This is pretty cool news and I can assure you that I’ll be stopping by Chapel Pub to sample the honorary beer on Wednesday. I hear it’ll be available at the nearest pub to each of the 4 main campuses – Chapel, Mall 205, Rock Creek Tavern, and John Barleycorns.
Last night I woke up sweaty, anxious, and my heart was racing. I wasn’t sure what I was forgetting, but I was given some productive night thought time. It wasn’t until tonight that I realized that last night I had tapped my robust espresso porter and consumed a pint and a half. It contains a fair amount of cold press coffee, and I’m susceptible to caffeine at night. So to those who get sweaty and nervous at night from caffeine, you might want to skip this one. It’s good though.
This year’s holiday ale is based on a Robust Porter recipe, but one the two halves of the 10 gallons were halved, each faces a different fate. The first half was inoculated with my regular Fermentis dry ale yeast. It will be infused with cold-press espresso roast coffee during secondary, and will likely get quite a kick from it. The second half was pitched with Wyeast British Ale yeast, and will be put in to secondary with bourbon soaked oak chips. Both will have some pretty strong constituents, so I hope that this base recipe will be robust enough to support such big flavors.
18 lbs 2-row
1.5 lbs chocolate malt
1 lbs Crystal 60L
1 lbs Munich
0.5 lbs roast barley
1.5 oz Glacier @ 60min (4.6% alpha)

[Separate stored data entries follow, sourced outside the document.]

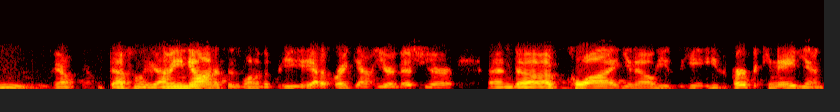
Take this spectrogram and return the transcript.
Hmm. Yeah, definitely. I mean, Giannis is one of the. He, he had a breakout year this year, and uh, Kawhi, you know, he's he, he's a perfect Canadian.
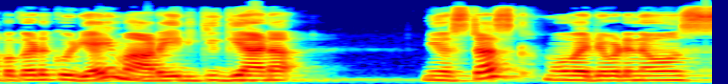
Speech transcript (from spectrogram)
അപകടക്കുഴിയായി മാറിയിരിക്കുകയാണ്. ന്യൂസ് ഡെസ്ക് മൂവരുടെ ന്യൂസ്.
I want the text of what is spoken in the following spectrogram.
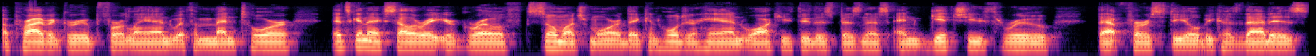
a private group for land with a mentor, it's going to accelerate your growth so much more. They can hold your hand, walk you through this business, and get you through that first deal because that is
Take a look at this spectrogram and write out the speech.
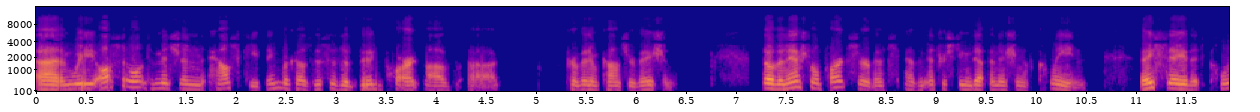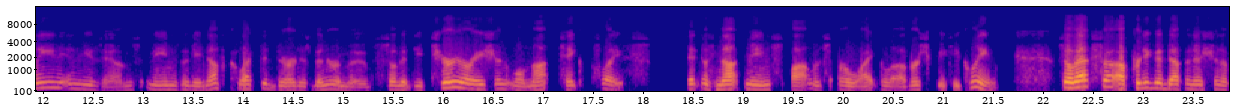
And we also want to mention housekeeping because this is a big part of uh, preventive conservation. So the National Park Service has an interesting definition of clean. They say that clean in museums means that enough collected dirt has been removed so that deterioration will not take place. It does not mean spotless or white glove or squeaky clean. So that's a pretty good definition of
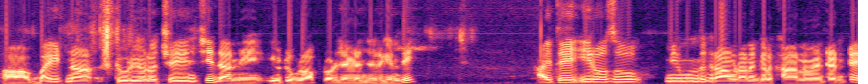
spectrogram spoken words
బయట బయటన స్టూడియోలో చేయించి దాన్ని యూట్యూబ్లో అప్లోడ్ చేయడం జరిగింది. అయితే ఈరోజు మీ ముందుకు రావడానికి గల కారణం ఏంటంటే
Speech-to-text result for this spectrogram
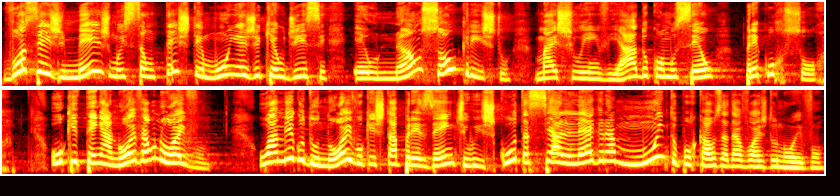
Vocês mesmos são testemunhas de que eu disse: Eu não sou o Cristo, mas fui enviado como seu precursor. O que tem a noiva é o noivo. O amigo do noivo que está presente o escuta se alegra muito por causa da voz do noivo,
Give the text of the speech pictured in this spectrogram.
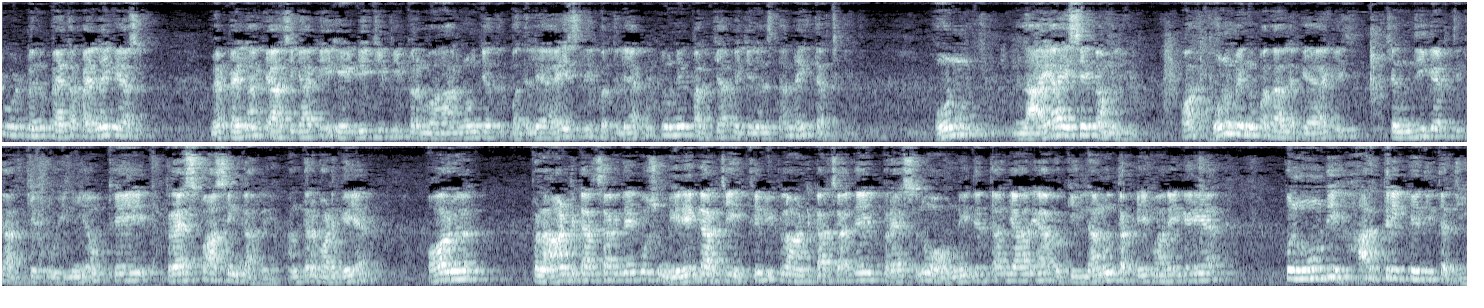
ਟੋਲਡ ਮੈਨੂੰ ਮੈਂ ਤਾਂ ਪਹਿਲਾਂ ਹੀ ਗਿਆ ਸੀ। ਮੈਂ ਪਹਿਲਾਂ ਕਿਹਾ ਸੀਗਾ ਕਿ ਏਡੀਜੀਪੀ ਪਰਮਾਰ ਨੂੰ ਜਦ ਬਦਲਿਆ ਹੈ, ਇਸ ਲਈ ਬਦਲਿਆ ਕਿਉਂਕਿ ਉਹਨੇ ਪਰਚਾ ਵਿਜੀਲੈਂਸ ਦਾ ਨਹੀਂ ਦਰਜ ਕੀਤਾ। ਹੁਣ ਲਾਇਆ ਇਸੇ ਕੰਮ ਲਈ ਔਰ ਹੁਣ ਮੈਨੂੰ ਪਤਾ ਲੱਗਿਆ ਕਿ ਚੰਡੀਗੜ੍ਹ ਦੇ ਘਰ 'ਚ ਕੋਈ ਨਹੀਂ ਹੈ, ਉੱਥੇ ਪ੍ਰੈਸ ਪਾਸਿੰਗ ਕਰ ਰਹੇ ਅੰਦਰ ਵੜ ਗਏ ਆ ਔਰ ਪਲਾਂਟ ਕਰ ਸਕਦੇ ਕੁਝ ਮੇਰੇ ਘਰ 'ਚ ਇੱਥੇ ਵੀ ਪਲਾਂਟ ਕਰ ਸਕਦੇ ਪ੍ਰੈਸ ਨੂੰ ਆਉਣ ਨਹੀਂ ਦਿੱਤਾ ਜਾ ਰਿਹਾ, ਵਕੀਲਾਂ ਨੂੰ ਧੱਕੇ ਮਾਰੇ ਗਏ ਆ। ਕਾਨੂੰਨ ਦੀ ਹਰ ਤਰੀਕੇ ਦੀ ਧੱਜੀ।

2 (ish) oz Glacier @ 10min
Irish moss @ 50min
Safale S05 in one
Wyeast British Ale Yeast in the other
lightly toasted oak chips soaked in Maker’s Mark
TBD amount of Portland Roasting’s Espresso roast
I’m still working out the details on how much coffee to add. Talked to a brewer and have been reading about other home brewers’ experiences. Plus, there’s a lovely step-by-step to cold-press coffee on America’s Test Kitchen.
As an FYI, the O.G was 1.062, and no less than 10 people stopped by to comment how good the the wort smelled.